**Excerpts from a dataset:**
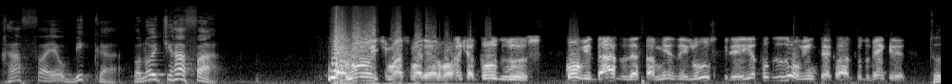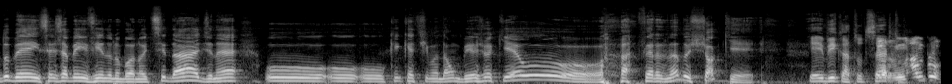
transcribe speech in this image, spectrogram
Rafael Bica. Boa noite, Rafa. Boa noite, Márcio Mariano. Boa noite a todos os convidados desta mesa ilustre e a todos os ouvintes, é claro. Tudo bem, querido? Tudo bem, seja bem-vindo no Boa Noite Cidade, né? O, o, o- quem quer te mandar um beijo aqui é o Fernando Choque. E aí, Bica, tudo certo? Fernando,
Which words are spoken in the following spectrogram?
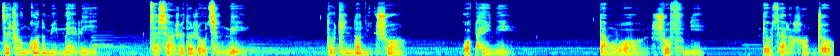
在春光的明媚里，在夏日的柔情里，都听到你说“我陪你”，但我说服你留在了杭州。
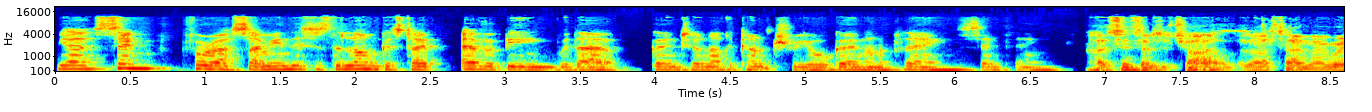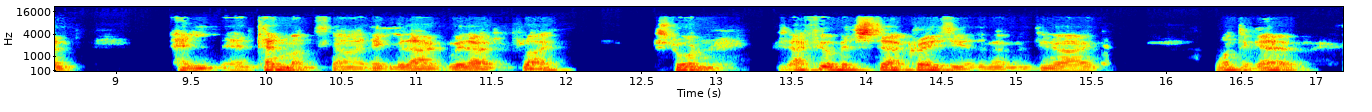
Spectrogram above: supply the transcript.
Yeah, same for us. I mean, this is the longest I've ever been without going to another country or going on a plane. Same thing. Uh, since I was a child, the last time I went, and, and ten months now, I think, without without a flight. Extraordinary. I feel a bit stir crazy at the moment. You know, I want to go.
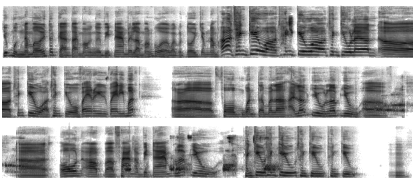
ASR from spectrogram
Chúc mừng năm mới tất cả tại mọi người việt nam. Đây là món quà của tôi trong năm. Ah thank you uh, thank you uh, thank you leon. Uh, thank you uh, thank you very very much. Uh, from guatemala. I love you love you. Uh, uh, all of uh, fan of việt nam love you. Thank you thank you thank you thank you. Ừ.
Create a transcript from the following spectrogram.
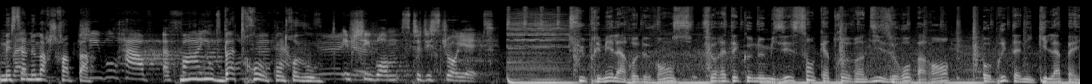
mais ça ne marchera pas. Nous nous battrons contre vous. Supprimer la redevance ferait économiser 190 euros par an aux Britanniques qui la payent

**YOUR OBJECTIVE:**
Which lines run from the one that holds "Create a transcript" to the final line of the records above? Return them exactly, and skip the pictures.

**OUTPUT BELOW:**
Create a transcript from the following spectrogram.
mais ça ne marchera pas. Nous nous battrons contre vous. Supprimer la redevance ferait économiser 190 euros par an aux Britanniques qui la payent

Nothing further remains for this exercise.